#### [About this exercise]
Write out the entire listing below exactly as it appears, minus any pictures.

#### [Records for processing]

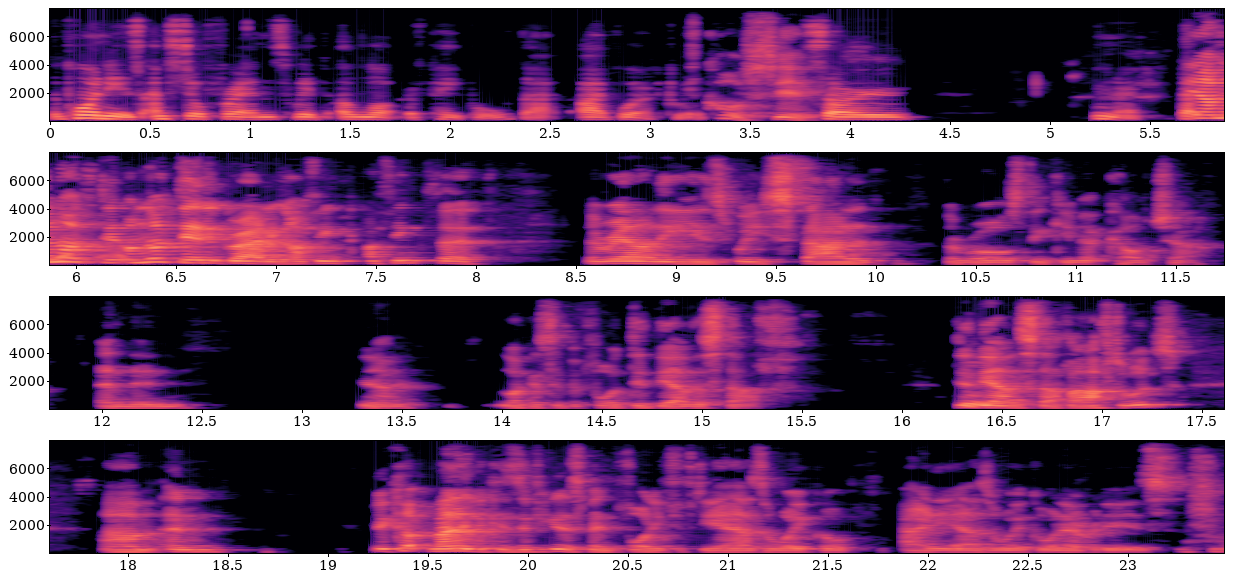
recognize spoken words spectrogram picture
The point is, I'm still friends with a lot of people that I've worked with. Of course, yeah. So, you know, that's yeah, I'm not. I'm not denigrating. I think. I think the the reality is we started the Royals thinking about culture, and then, you know, like I said before, did the other stuff, did the Hmm. other stuff afterwards, um, and because mainly because if you're going to spend 40, 50 hours a week or 80 hours a week or whatever it is.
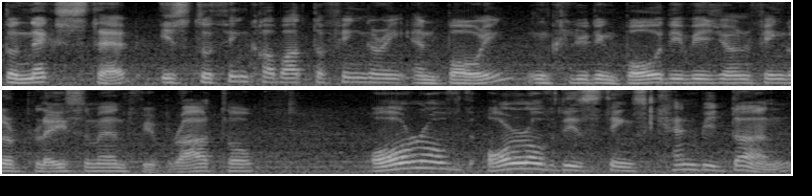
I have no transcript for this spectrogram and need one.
the next step is to think about the fingering and bowing including bow division finger placement vibrato. All of all of these things can be done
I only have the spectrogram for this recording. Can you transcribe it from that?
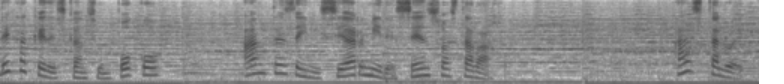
deja que descanse un poco antes de iniciar mi descenso hasta abajo. Hasta luego.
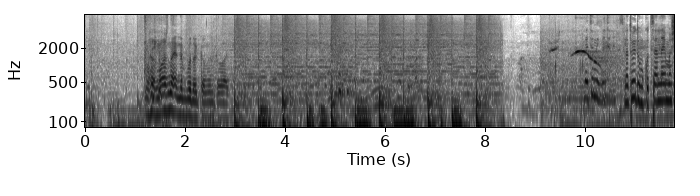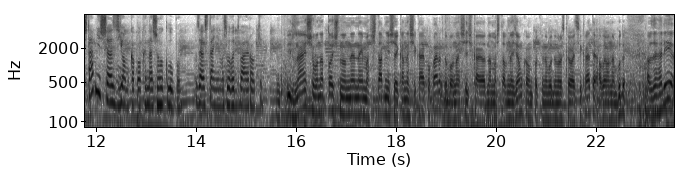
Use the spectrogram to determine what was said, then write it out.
слів. Можна я не буду коментувати. Не тяни, не тяни. На твою думку, це наймасштабніша зйомка поки нашого клубу за останні, можливо, два роки. Знаю, що вона точно не наймасштабніша, яка нас чекає попереду, бо в нас ще чекає одна масштабна зйомка, ми поки не будемо розкривати секрети, але вона буде. А взагалі,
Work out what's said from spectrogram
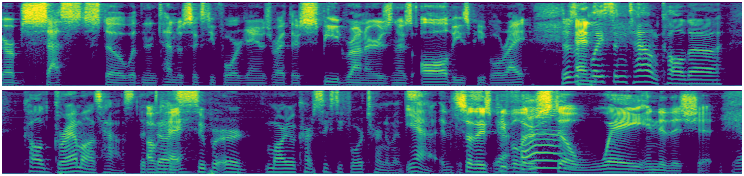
are obsessed still with Nintendo 64 games, right? There's speedrunners and there's all these people, right? There's a place in town called uh called Grandma's House that Okay. does Super or Mario Kart 64 tournaments. Yeah, and so It's- there's yeah. people that are still way into this shit. Yeah.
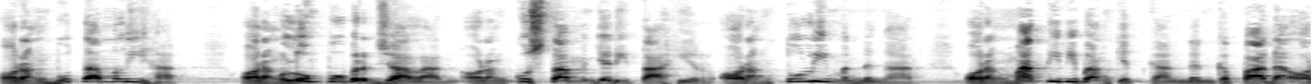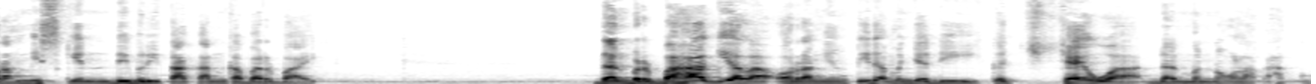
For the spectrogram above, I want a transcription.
Orang buta melihat, orang lumpuh berjalan, orang kusta menjadi tahir, orang tuli mendengar, orang mati dibangkitkan, dan kepada orang miskin diberitakan kabar baik." Dan berbahagialah orang yang tidak menjadi kecewa dan menolak aku.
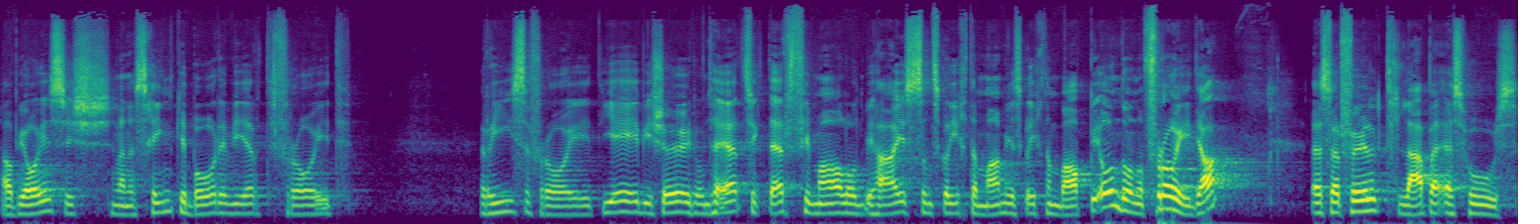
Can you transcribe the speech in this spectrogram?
Auch bei uns ist, wenn ein Kind geboren wird, Freude, Riesenfreude. Je, wie schön und herzig darf ich mal und wie heiß und es gleicht an Mami, es gleicht an Papi und, und, und Freude, ja. Es erfüllt Leben, ein Haus.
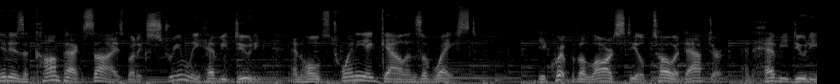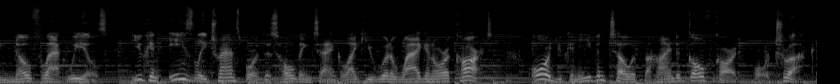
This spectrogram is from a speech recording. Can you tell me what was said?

#### [Written answer]
recognize spoken words spectrogram picture
The point is, I'm still friends with a lot of people that I've worked with. Of course, yeah. So, you know, that's yeah, I'm not. I'm not denigrating. I think. I think the the reality is we started the Royals thinking about culture, and then, you know, like I said before, did the other stuff, did the Hmm. other stuff afterwards, um, and because mainly because if you're going to spend 40, 50 hours a week or 80 hours a week or whatever it is.
I have no transcript for this spectrogram and need one.
the next step is to think about the fingering and bowing including bow division finger placement vibrato. All of all of these things can be done
I only have the spectrogram for this recording. Can you transcribe it from that?
deja que descanse un poco antes de iniciar mi descenso hasta abajo. Hasta luego.
Use the spectrogram to determine what was said, then write it out.
слів. Можна я не буду коментувати. Не тяни, не тяни. На твою думку, це наймасштабніша зйомка поки нашого клубу за останні, можливо, два роки. Знаю, що вона точно не наймасштабніша, яка нас чекає попереду, бо в нас ще чекає одна масштабна зйомка, ми поки не будемо розкривати секрети, але вона буде. А взагалі,
Work out what's said from spectrogram
are obsessed still with Nintendo 64 games, right? There's speedrunners and there's all these people, right? There's a place in town called uh called Grandma's House that Okay. does Super or Mario Kart 64 tournaments. Yeah, and so It's- there's yeah. people that are still way into this shit. Yeah.
For the spectrogram above, I want a transcription.
Orang buta melihat, orang lumpuh berjalan, orang kusta menjadi tahir, orang tuli mendengar, orang mati dibangkitkan, dan kepada orang miskin diberitakan kabar baik." Dan berbahagialah orang yang tidak menjadi kecewa dan menolak aku.
Can you transcribe the speech in this spectrogram?
Auch bei uns ist, wenn ein Kind geboren wird, Freude, Riesenfreude. Je, wie schön und herzig darf ich mal und wie heiß und es gleicht an Mami, es gleicht an Papi und, und, und Freude, ja. Es erfüllt Leben, ein Haus.
This spectrogram is from a speech recording. Can you tell me what was said?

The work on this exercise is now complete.